Steven Zane is a doctoral candidate in criminology at Northeastern University. With a background in law, his research revolves around the intersection of the juvenile and criminal justice systems. During his time at Northeastern, he worked on the Cambridge-Somerville Youth Study (CSYS) and was named the Joan McCord Research Fellow, an award honoring the late professor who was a pioneer in the CSYS. Steven also received Northeastern’s Outstanding Graduate Award for Research in the Humanities, Social and Behavioral Sciences for his ability to conduct high-level research and make contributions to the scholarly literature in his field. He will be taking his academic pursuits to Florida State next year where he has been appointed assistant professor of criminology and criminal justice. Read the Q&A below to learn more about Steven’s time at Northeastern, his research, and his future plans.
What is your academic background and what are some of the factors that led you to come to Northeastern to pursue your PhD?
I studied philosophy and economics at the University of Puget Sound in Tacoma, Washington, then switched coasts to attend Boston College law school. While in law school I realized (or recalled from my undergraduate days) how much I enjoyed research and writing in my role as managing editor for a law review. So I knew that I wanted to pursue a research career, but had not quite decided how to go about doing so. I briefly practiced law at a litigation firm in Boston and decided to pursue a Ph.D. in Criminology and Criminal Justice at Northeastern, partly because my favorite topic in law school was criminal law.
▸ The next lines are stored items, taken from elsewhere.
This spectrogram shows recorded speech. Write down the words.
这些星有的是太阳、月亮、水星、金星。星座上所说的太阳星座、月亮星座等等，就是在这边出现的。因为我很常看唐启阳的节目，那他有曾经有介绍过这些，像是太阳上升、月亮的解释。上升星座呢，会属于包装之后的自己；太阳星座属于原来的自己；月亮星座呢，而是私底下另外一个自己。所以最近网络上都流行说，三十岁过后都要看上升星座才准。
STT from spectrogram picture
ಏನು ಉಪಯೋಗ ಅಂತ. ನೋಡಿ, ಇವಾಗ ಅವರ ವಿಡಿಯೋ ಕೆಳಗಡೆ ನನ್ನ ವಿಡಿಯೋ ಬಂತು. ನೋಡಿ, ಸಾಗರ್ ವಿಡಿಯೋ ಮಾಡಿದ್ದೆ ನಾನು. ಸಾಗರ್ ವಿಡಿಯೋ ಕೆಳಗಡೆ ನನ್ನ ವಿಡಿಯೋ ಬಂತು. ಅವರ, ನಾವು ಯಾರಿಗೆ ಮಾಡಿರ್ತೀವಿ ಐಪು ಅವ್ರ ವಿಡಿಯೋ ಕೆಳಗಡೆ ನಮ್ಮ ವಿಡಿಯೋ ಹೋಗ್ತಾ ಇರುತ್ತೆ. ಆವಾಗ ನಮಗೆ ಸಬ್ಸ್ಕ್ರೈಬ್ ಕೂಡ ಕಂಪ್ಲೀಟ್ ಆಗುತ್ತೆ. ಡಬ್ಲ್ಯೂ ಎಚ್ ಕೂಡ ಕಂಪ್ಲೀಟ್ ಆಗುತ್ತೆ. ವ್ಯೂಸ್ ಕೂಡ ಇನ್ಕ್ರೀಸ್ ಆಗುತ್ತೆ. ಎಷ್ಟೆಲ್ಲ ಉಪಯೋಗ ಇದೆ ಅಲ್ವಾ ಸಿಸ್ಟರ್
“One of the most important experiences here has been working on the 70-year follow-up of the Cambridge-Somerville Youth Study (CSYS) with my academic advisor and dissertation chair, Professor Brandon C. Welsh.”
What is your research focused on? What findings have been able to pull from your research so far?
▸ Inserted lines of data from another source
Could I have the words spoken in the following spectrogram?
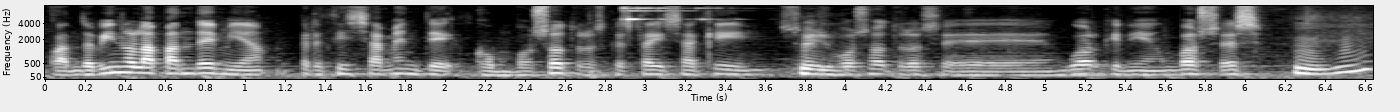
Cuando vino la pandemia, precisamente con vosotros que estáis aquí, sois vosotros eh, en Working y en Bosses, Ujú.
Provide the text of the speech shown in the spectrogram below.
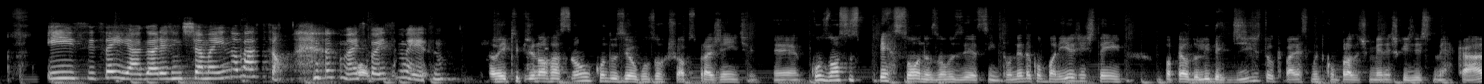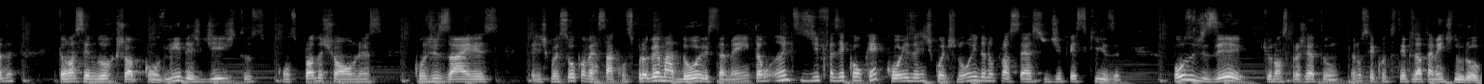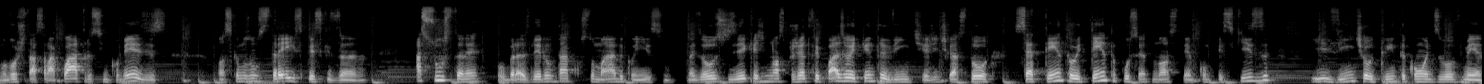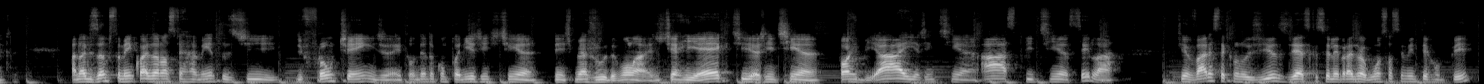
Isso, isso aí. Agora a gente chama inovação, mas foi isso mesmo. Então, a equipe de inovação conduziu alguns workshops para a gente, é, com os nossos personas, vamos dizer assim. Então, dentro da companhia, a gente tem o papel do líder digital, que parece muito com o product manager que existe no mercado. Então, nós temos workshop com os líderes digitais, com os product owners, com os designers, a gente começou a conversar com os programadores também. Então, antes de fazer qualquer coisa, a gente continua ainda no processo de pesquisa. Ouso dizer que o nosso projeto, eu não sei quanto tempo exatamente durou, mas vou chutar, sei lá, quatro, cinco meses. Nós ficamos uns três pesquisando. Assusta, né? O brasileiro não está acostumado com isso. Mas eu ouso dizer que o nosso projeto foi quase 80-20. A gente gastou 70%, 80% do nosso tempo com pesquisa e 20% ou 30% com o desenvolvimento. Analisamos também quais eram as ferramentas de, de front-end, né? Então, dentro da companhia, a gente tinha. Gente, me ajuda, vamos lá. A gente tinha React, a gente tinha Power BI, a gente tinha ASP, tinha, sei lá. Tinha várias tecnologias. Jéssica, se lembrar de alguma, só você me interromper.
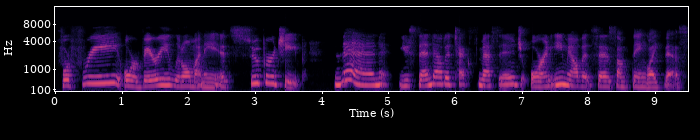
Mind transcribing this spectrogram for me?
for free or very little money. It's super cheap. Then you send out a text message or an email that says something like this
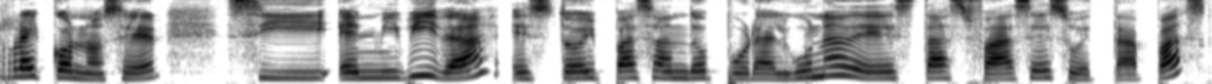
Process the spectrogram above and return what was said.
reconocer si en mi vida estoy pasando por alguna de estas fases o etapas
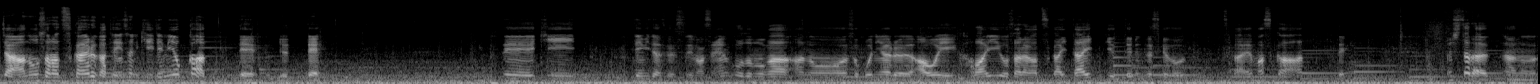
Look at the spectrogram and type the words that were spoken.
じゃああのお皿使えるか店員さんに聞いてみようかって言って。で聞いってみたんですけどすいません。子供があのそこにある青い可愛いお皿が使いたいって言ってるんですけど使えますかって。そしたらあの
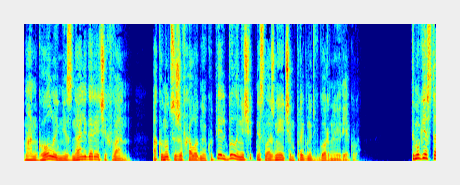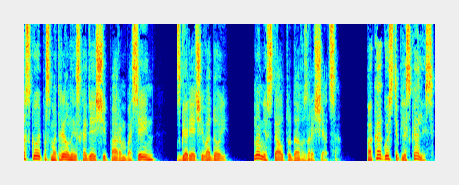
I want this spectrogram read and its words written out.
Монголы не знали горячих ванн, Окунуться же в холодную купель было ничуть не сложнее, чем прыгнуть в горную реку. Тамуге с тоской посмотрел на исходящий паром бассейн с горячей водой, но не стал туда возвращаться. Пока гости плескались,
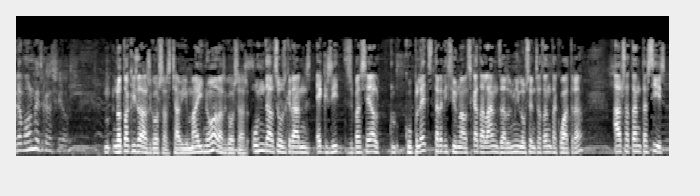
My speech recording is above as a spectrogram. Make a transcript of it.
Era molt més graciós. No toquis a les gosses, Xavi, mai no a les gosses. Un dels seus grans èxits va ser el couplets tradicionals catalans del 1974. Al 76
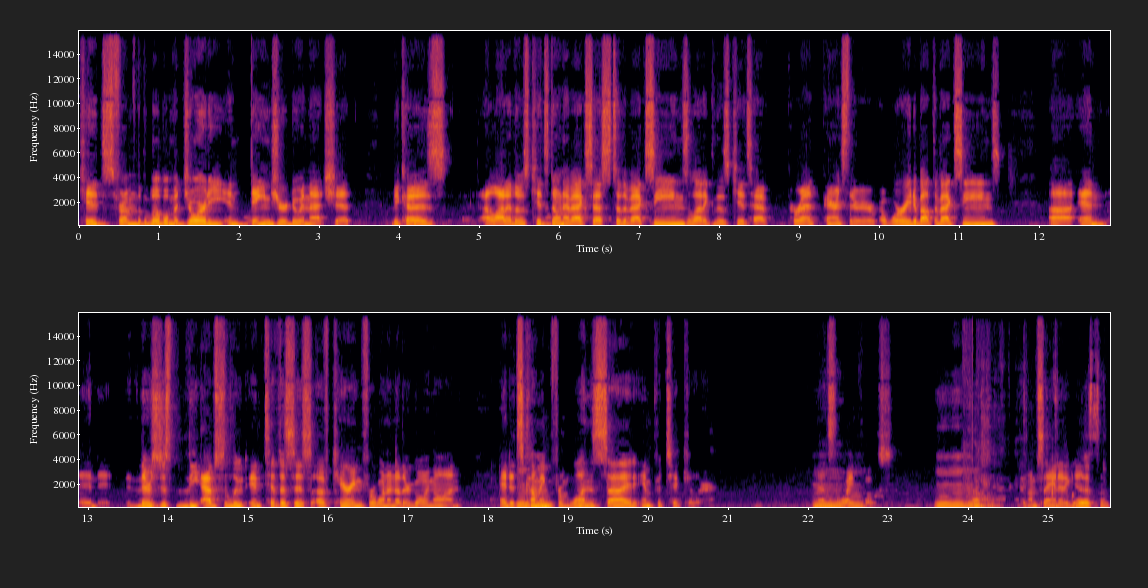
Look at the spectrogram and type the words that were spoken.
kids from the global majority in danger doing that shit because a lot of those kids don't have access to the vaccines. A lot of those kids have parent, parents that are worried about the vaccines. Uh, and, and it, there's just the absolute antithesis of caring for one another going on. And it's mm-hmm. coming from one side in particular. That's mm-hmm. the white mm-hmm. folks. Mm-hmm. I'm saying it again. Listen,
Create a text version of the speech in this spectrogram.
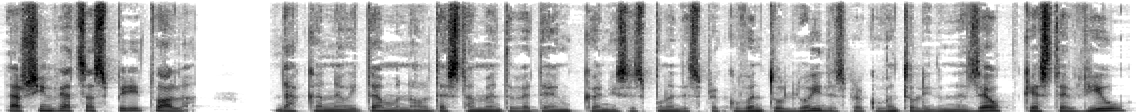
dar și în viața spirituală. Dacă ne uităm în Noul Testament, vedem că ni se spune despre cuvântul lui, despre cuvântul lui Dumnezeu, că este viu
My research centers around four main, inter-related subject areas: juvenile justice system and juvenile transfer to adult court, racial disparities in juvenile and criminal justice processing, crime prevention and evidence-based social policy, and criminal law and punishment. My dissertation examines cumulative disadvantage and contextual variation in racial and ethnic disparities across multiple stages of juvenile justice system processing and multiple jurisdictions. Some of my findings elsewhere include that juveniles who are transferred to criminal court are not less likely to reoffend, and that the mechanism by which juveniles are transferred to criminal court (judicial, prosecutorial, or legislative) may influence sentencing outcomes.
What have been some particular highlights during your time at Northeastern?
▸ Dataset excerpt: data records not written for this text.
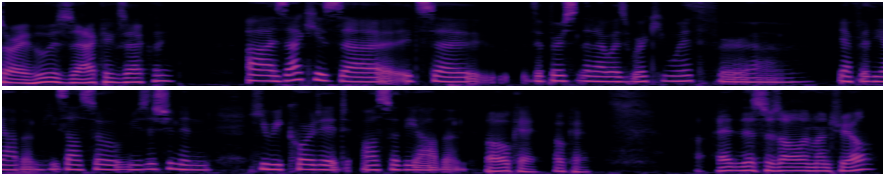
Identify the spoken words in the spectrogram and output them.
sorry. Who is Zach exactly? Uh, Zach is uh, it's uh, the person that I was working with for uh, yeah for the album. He's also a musician and he recorded also the album. Oh, okay, okay. And this was all in Montreal.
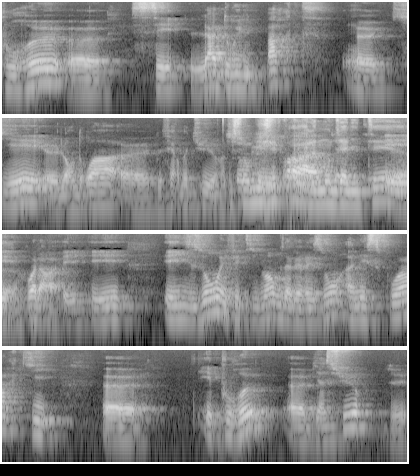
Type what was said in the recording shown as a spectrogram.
pour eux, c'est là d'où ils partent euh, qui est euh, l'endroit euh, de fermeture. Ils sont obligés de croire à la mondialité. Et, voilà, et, et, et, ils ont effectivement, vous avez raison, un espoir qui est pour eux, bien sûr, de,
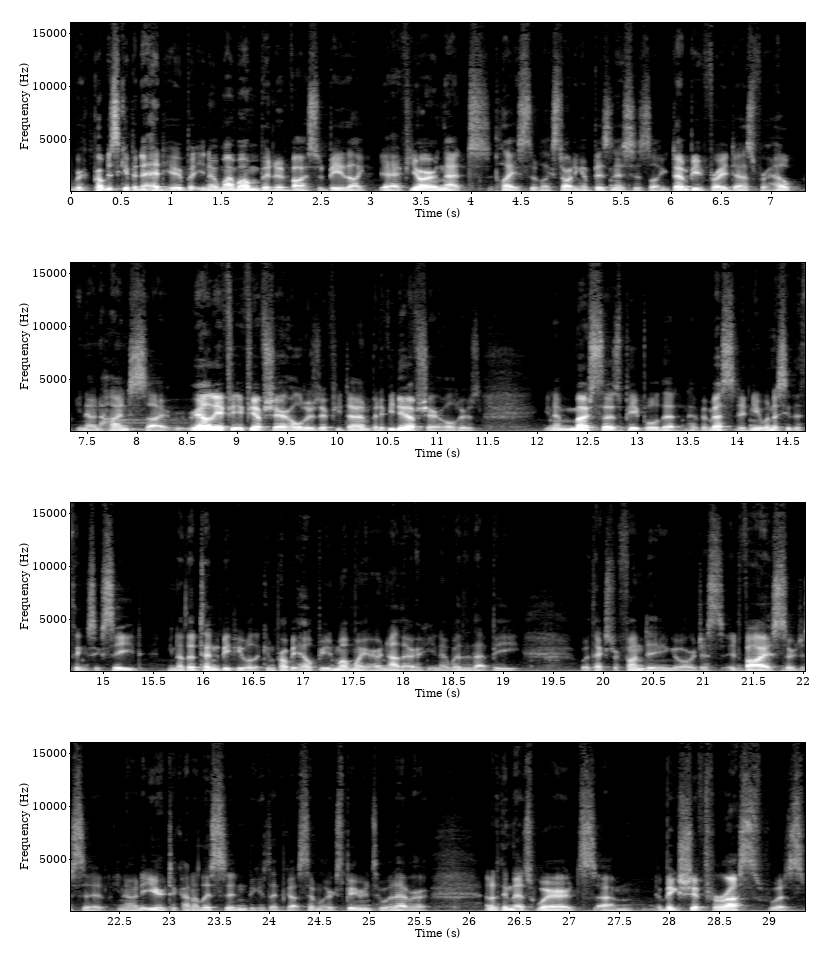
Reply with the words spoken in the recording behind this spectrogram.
we're probably skipping ahead here, but you know, my one bit of advice would be like, yeah, if you're in that place of like starting a business, is like don't be afraid to ask for help. You know, in hindsight, reality, if you, if you have shareholders, if you don't, but if you do have shareholders, you know, most of those people that have invested in you want to see the thing succeed you know, there tend to be people that can probably help you in one way or another, you know, whether that be with extra funding or just advice or just a, you know an ear to kind of listen because they've got similar experience or whatever. And I think that's where it's um, a big shift for us was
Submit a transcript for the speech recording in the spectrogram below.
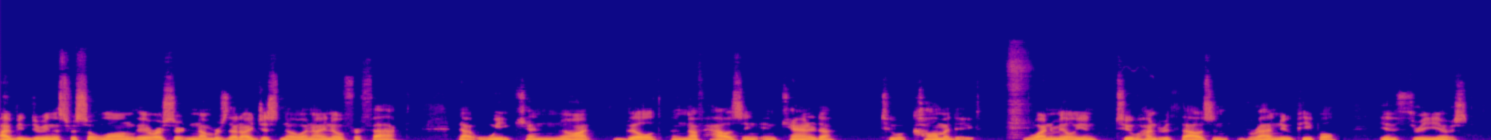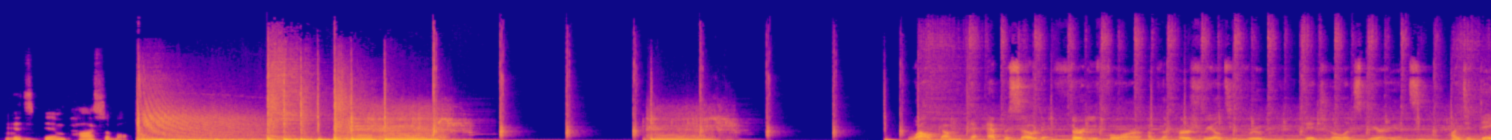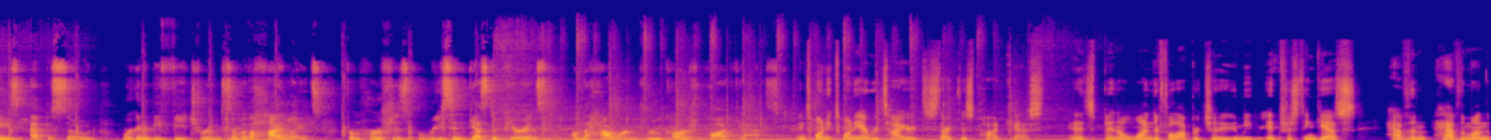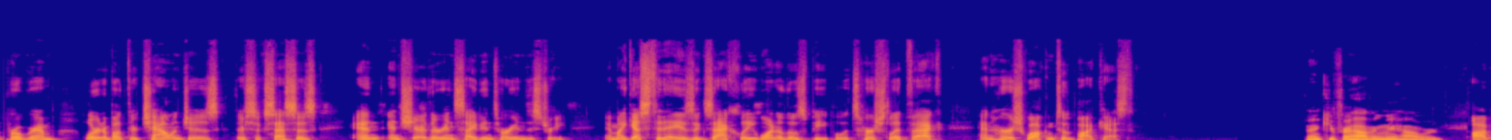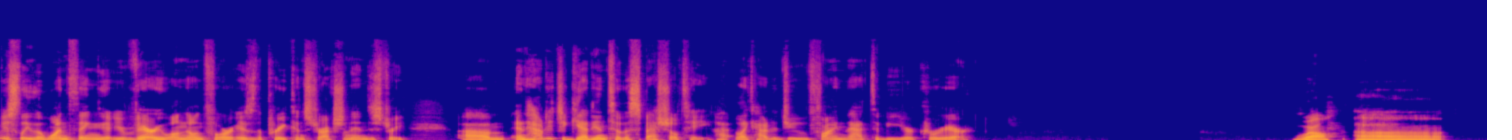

One of the most important experiences here has been working on the 70-year follow-up of the Cambridge-Somerville Youth Study (CSYS) with my academic advisor and dissertation chair, Professor Brandon C. Welsh. The CSYS is the first delinquency prevention experiment, begun in 1939 by a medical doctor and Harvard professor named Richard C. Cabot. The program randomly assigned boys to a treatment condition that involved mentoring over a period of five years in childhood and early adolescence, and a 30-year follow-up by Joan McCord famously found that the program had harmed participants. Professor Welsh is now the study director and is conducting a follow-up of the entire life course of the treatment and control group men. It has been an incredible experience for a young researcher to participate in the project. It has also been an honor to be named the inaugural Joan McCord Doctoral Fellow for my work on the project.
What advice can you offer to someone who is considering pursuing a PhD at Northeastern?
Research is the name of the game, so it is important to pursue topics that genuinely interest you rather than topics that seem popular or strategic at any given time. Being passionate about what you do is more important than current trends or fads. And if you love what you do, it doesn’t feel like work! The next step is finding a faculty mentor to teach you the ropes. As with anything, you learn through experience, and this is what your mentor can provide. Professor Welsh was a large part of my decision to come to Northeastern, because we share some research interests and a passion for the work—and I knew that I could learn a lot by working with him.
We hear that you have an exciting opportunity at Florida State beginning in Fall 2018. What can you tell us about your position in Tallahassee and your future plans?
Yes, I am very excited about the opportunity to be joining FSU as an assistant professor in the College of Criminology and Criminal Justice. Based on my impressions visiting and interviewing, I think it will be a great fit because, like Northeastern, they have a culture that values the importance of research. I plan to continue the research started with my dissertation work, investigating racial and ethnic disparities in juvenile justice processing, and my work on the CSYS will continue with Professor Welsh. I will also be teaching substantive criminal law for my first semester, which I have taught for several years.